New Offense: Possession or Promotion of Lewd Material Depicting a Child—HB 1810
Texas legislators fill a gap in the law where visual depictions of a minor may be obscene, but do not rise to the level of pornography.
HB 1810, a new Texas law, is meant to criminalize conduct that would not be considered child pornography, but may still be categorized as possession or promotion of inappropriate visual material depicting a minor. This is a non-registerable, lesser offense that was needed, based on testimony, to address the situation where the material did not include the face or head area of the individual. Additionally, the prosecution must satisfy a high standard by proving that the charged individual intentionally accessed or promoted the lewd material knowing that it showed a minor child at the time the material was created.
The law itself bans access, with an intent to view, or the possession or promotion of obscene visuals sexually depicting a minor child. It explicitly states that the material must appeal to the prurient interest in sex. This may lead to some confusion in the law’s interpretation as it might be difficult to draw a line between material that has sex appeal and material that appeals to the “prurient” interest in sex, which would be encouraging an excessive interest in the sexual material. It is easy to see how this may lead to some interesting case debates in the future.
Additionally, the new law states that the lewd material had no serious literary, artistic, or scientific value. If it did, one would assume that the material would be allowable under the law. Thus, more questions regarding interpretations of this new law arise. It will be interesting to see what lewd material would fall into these exceptions and who would be in charge of deciding what material had something like sufficient “artistic” value to be exempt from punishment.

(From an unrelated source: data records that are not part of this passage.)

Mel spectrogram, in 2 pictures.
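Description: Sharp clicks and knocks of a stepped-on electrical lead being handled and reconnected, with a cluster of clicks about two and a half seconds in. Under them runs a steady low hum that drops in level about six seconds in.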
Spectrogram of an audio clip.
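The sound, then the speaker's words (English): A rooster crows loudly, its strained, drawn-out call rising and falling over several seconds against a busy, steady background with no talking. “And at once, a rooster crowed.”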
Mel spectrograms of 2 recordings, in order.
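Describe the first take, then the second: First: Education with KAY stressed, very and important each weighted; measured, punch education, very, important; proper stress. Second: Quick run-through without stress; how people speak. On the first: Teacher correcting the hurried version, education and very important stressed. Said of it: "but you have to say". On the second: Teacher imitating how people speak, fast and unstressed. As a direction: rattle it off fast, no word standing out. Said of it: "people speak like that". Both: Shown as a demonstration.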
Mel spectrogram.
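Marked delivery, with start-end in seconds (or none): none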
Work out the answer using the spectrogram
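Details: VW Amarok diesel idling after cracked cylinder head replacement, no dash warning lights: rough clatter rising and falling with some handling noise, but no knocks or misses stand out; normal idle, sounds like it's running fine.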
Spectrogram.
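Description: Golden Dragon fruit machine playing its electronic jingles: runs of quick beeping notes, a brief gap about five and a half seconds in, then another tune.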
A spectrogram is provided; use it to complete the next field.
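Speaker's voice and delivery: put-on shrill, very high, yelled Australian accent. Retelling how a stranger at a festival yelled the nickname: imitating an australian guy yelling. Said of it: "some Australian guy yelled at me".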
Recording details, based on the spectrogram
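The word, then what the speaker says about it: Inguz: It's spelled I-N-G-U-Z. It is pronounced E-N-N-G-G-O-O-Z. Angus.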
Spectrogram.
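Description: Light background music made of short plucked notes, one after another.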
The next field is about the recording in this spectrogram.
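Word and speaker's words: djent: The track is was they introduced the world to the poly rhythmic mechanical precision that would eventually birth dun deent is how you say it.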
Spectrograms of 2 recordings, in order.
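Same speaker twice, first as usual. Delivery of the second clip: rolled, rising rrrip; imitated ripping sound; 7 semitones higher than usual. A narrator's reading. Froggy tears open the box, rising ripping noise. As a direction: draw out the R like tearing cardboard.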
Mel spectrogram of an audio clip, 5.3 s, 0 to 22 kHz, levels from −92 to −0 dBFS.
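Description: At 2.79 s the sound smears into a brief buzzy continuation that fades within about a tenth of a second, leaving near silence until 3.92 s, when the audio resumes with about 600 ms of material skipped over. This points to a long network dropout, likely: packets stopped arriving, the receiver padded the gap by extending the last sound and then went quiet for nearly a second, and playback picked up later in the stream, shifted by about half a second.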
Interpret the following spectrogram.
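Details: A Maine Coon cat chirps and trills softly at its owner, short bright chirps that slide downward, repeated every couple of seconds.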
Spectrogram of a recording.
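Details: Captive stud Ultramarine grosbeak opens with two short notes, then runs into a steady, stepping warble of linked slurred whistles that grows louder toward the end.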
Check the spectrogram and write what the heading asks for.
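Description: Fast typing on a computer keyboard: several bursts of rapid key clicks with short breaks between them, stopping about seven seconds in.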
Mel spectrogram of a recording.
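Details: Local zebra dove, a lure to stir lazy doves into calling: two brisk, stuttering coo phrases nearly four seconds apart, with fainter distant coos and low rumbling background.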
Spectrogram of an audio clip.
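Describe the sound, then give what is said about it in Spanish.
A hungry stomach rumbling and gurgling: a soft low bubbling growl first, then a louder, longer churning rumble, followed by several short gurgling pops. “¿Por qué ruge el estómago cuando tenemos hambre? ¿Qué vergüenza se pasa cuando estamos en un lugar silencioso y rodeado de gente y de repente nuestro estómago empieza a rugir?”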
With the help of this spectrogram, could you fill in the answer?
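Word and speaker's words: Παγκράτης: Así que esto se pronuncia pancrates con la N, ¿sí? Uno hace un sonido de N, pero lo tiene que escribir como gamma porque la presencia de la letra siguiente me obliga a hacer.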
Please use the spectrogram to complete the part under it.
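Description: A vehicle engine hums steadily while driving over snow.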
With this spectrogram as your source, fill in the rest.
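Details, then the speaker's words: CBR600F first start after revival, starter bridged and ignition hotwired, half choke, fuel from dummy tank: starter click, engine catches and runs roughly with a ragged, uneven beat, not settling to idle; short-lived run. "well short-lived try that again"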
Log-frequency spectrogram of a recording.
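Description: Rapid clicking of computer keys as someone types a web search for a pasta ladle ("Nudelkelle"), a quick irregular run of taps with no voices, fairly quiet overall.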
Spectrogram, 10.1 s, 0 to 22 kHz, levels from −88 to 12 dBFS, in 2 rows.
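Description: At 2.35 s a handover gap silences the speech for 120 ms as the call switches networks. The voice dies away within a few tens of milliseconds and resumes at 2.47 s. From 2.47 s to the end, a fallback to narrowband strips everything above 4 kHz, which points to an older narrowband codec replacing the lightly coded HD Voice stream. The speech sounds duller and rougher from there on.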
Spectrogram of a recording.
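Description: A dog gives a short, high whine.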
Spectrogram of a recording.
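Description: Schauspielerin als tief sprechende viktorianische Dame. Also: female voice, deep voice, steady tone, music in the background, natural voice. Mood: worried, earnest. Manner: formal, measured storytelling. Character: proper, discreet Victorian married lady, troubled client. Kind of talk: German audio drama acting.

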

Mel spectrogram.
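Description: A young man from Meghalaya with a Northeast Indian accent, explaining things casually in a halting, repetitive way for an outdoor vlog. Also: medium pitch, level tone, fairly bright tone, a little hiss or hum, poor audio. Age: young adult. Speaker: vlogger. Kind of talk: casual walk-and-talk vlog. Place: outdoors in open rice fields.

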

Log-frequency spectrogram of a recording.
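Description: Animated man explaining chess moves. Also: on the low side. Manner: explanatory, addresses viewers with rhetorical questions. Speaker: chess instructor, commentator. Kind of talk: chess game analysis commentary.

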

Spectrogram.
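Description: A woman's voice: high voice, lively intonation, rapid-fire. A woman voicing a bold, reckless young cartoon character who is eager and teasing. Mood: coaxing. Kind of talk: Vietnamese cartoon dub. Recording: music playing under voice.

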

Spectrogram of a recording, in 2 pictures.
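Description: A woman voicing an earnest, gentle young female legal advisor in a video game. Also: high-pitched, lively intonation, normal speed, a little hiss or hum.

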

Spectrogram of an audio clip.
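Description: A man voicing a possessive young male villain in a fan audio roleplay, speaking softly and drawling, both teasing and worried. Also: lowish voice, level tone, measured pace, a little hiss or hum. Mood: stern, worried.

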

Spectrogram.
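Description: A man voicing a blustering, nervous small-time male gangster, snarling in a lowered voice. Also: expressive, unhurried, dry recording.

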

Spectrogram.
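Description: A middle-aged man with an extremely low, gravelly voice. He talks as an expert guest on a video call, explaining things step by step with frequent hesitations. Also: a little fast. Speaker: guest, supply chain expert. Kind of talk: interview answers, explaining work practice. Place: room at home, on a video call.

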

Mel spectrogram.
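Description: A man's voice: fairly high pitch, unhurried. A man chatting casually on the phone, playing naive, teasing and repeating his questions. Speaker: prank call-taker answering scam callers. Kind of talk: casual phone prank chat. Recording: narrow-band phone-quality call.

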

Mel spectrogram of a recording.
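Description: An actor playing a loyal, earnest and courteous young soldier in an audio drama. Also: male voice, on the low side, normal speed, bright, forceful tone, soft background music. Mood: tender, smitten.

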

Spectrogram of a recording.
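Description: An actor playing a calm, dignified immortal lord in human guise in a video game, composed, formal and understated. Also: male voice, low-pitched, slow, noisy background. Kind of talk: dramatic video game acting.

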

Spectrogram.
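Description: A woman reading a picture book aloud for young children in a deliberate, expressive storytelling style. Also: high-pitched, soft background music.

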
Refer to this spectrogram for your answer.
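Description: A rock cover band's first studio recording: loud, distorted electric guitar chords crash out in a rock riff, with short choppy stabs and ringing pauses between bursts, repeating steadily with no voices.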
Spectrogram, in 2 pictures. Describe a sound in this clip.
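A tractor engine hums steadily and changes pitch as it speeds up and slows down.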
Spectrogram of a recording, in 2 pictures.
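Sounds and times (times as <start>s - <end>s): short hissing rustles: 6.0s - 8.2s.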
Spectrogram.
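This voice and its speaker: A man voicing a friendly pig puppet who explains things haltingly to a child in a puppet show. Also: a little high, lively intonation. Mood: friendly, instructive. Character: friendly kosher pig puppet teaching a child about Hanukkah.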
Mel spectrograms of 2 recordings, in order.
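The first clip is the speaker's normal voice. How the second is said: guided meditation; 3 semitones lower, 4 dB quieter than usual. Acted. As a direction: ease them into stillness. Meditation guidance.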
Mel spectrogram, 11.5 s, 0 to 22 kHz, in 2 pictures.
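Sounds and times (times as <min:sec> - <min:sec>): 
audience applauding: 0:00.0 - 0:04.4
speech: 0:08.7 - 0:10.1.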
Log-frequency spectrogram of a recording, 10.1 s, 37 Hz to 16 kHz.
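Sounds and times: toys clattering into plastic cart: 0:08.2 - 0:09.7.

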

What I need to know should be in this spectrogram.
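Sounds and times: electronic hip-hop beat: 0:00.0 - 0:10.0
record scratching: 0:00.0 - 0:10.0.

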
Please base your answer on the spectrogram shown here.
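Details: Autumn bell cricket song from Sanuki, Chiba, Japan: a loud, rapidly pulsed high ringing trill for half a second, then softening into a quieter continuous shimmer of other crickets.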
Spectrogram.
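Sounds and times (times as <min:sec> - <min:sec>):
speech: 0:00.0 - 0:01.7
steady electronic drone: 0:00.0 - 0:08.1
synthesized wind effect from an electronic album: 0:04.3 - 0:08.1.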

While this new offense is considered a lesser offense than possession or promotion of child pornography, it still carries severe penalties. It is considered a state jail felony. If an individual was previously convicted of possession or promotion of child pornography, it will be considered a third-degree felony. If the individual was convicted of possession or promotion of child pornography twice in the past, it will be considered a second degree felony. A person convicted of this new offense still faces lengthy jail sentences, large fines, a criminal record, and the stigma this type of crime often carries.
It will be interesting to see how interpretation of this law unfolds over time. Until then, we are left with questions like:
- What statute should govern consensual exchange of photographs between high school students (“sexting”)?
- Who is supposed to determine whether an image has sex appeal?
- Who is in charge of determining whether the material has serious “literary, artistic, political, or scientific value”?
If you are facing criminal charges, you want an attorney with a thorough understanding of criminal law and one that is diligent about any changes or updates in the law. Criminal defense attorney Michael J. Price II knows the importance the state of the law has on his clients. Well versed in criminal law and its new developments, Mike is the attorney to meet if you are facing criminal charges. He provides a no-cost case evaluation where he will let you know if you are eligible to clear your criminal record under the new Texas law.